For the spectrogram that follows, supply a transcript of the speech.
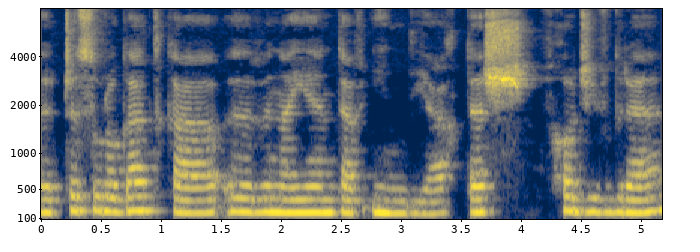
Y, czy surogatka y, wynajęta w Indiach też wchodzi w grę?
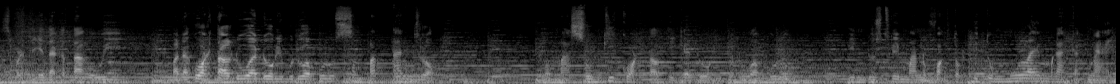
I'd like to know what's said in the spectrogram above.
seperti kita ketahui, pada kuartal 2 2020 sempat anjlok. Memasuki kuartal 3 2020, industri manufaktur itu mulai merangkak naik,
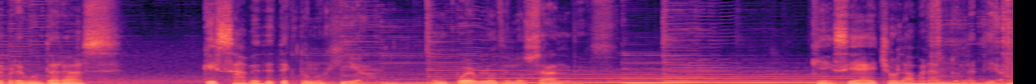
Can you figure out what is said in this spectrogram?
Te preguntarás, ¿qué sabe de tecnología un pueblo de los Andes que se ha hecho labrando la tierra?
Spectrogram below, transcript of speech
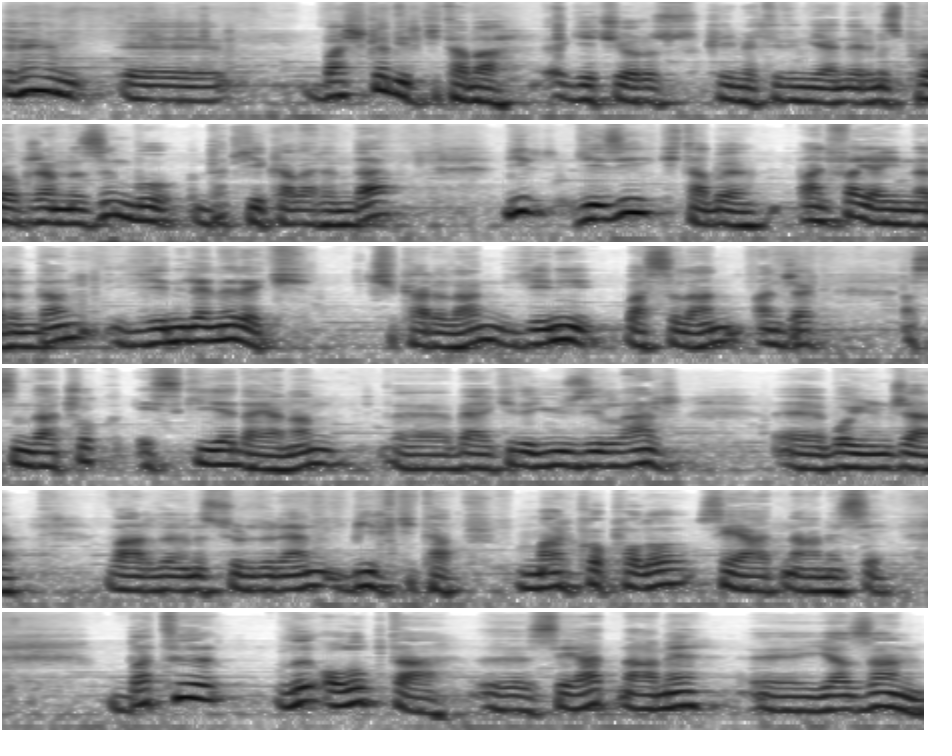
Efendim e, başka bir kitaba geçiyoruz kıymetli dinleyenlerimiz programımızın bu dakikalarında. Bir gezi kitabı Alfa yayınlarından yenilenerek çıkarılan, yeni basılan ancak aslında çok eskiye dayanan e, belki de yüzyıllar e, boyunca varlığını sürdüren bir kitap. Marco Polo Seyahatnamesi. Batılı olup da e, seyahatname yazan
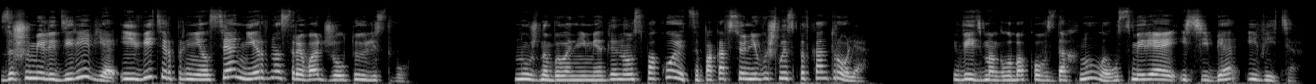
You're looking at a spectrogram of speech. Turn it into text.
зашумели деревья, и ветер принялся нервно срывать желтую листву. Нужно было немедленно успокоиться, пока все не вышло из-под контроля. Ведьма глубоко вздохнула, усмиряя и себя, и ветер.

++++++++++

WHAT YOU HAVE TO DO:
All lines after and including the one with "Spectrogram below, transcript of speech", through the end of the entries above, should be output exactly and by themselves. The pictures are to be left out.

TASK OUTPUT:
Spectrogram below, transcript of speech
Efendim e, başka bir kitaba geçiyoruz kıymetli dinleyenlerimiz programımızın bu dakikalarında. Bir gezi kitabı Alfa yayınlarından yenilenerek çıkarılan, yeni basılan ancak aslında çok eskiye dayanan e, belki de yüzyıllar e, boyunca varlığını sürdüren bir kitap. Marco Polo Seyahatnamesi. Batılı olup da e, seyahatname yazan
You're looking at a spectrogram of speech. Turn it into text.
зашумели деревья, и ветер принялся нервно срывать желтую листву. Нужно было немедленно успокоиться, пока все не вышло из-под контроля. Ведьма глубоко вздохнула, усмиряя и себя, и ветер.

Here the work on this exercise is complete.